**RECORDS SHOWN:**
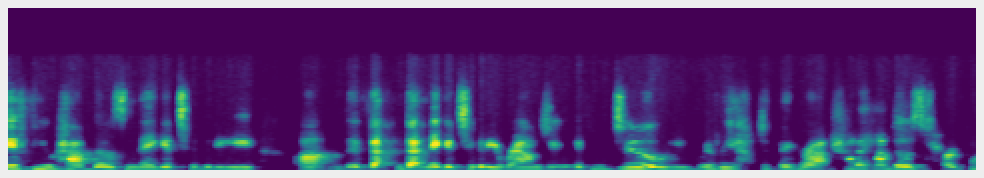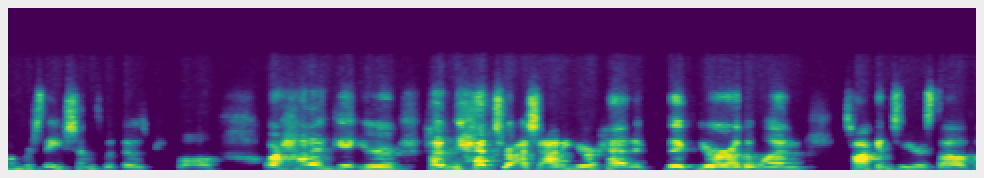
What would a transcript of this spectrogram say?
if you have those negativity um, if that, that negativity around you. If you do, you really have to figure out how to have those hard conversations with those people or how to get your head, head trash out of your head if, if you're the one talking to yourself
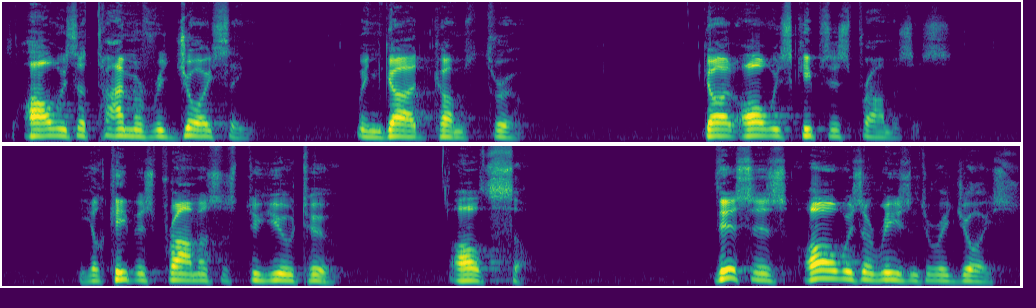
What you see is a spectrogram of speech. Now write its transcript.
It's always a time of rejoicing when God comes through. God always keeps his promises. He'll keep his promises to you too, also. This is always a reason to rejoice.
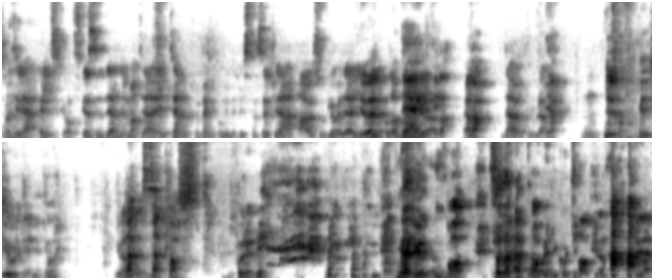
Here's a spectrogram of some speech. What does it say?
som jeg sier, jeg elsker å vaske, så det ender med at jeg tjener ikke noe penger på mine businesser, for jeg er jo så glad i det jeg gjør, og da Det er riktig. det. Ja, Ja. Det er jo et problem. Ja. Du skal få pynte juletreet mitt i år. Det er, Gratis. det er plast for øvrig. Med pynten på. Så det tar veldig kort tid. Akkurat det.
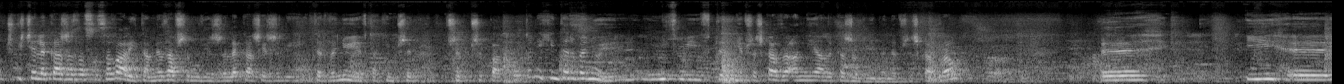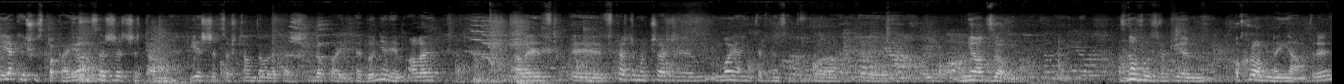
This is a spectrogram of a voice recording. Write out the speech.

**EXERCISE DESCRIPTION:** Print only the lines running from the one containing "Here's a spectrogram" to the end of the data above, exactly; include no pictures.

**RESULT:**
Here's a spectrogram of some speech. What does it say?
som jeg sier, jeg elsker å vaske, så det ender med at jeg tjener ikke noe penger på mine businesser, for jeg er jo så glad i det jeg gjør, og da Det er riktig. det. Ja, Ja. Det er jo et problem. Ja. Du skal få pynte juletreet mitt i år. Det er, Gratis. det er plast for øvrig. Med pynten på. Så det tar veldig kort tid. Akkurat det.
This is a spectrogram of a voice recording. Write out the speech.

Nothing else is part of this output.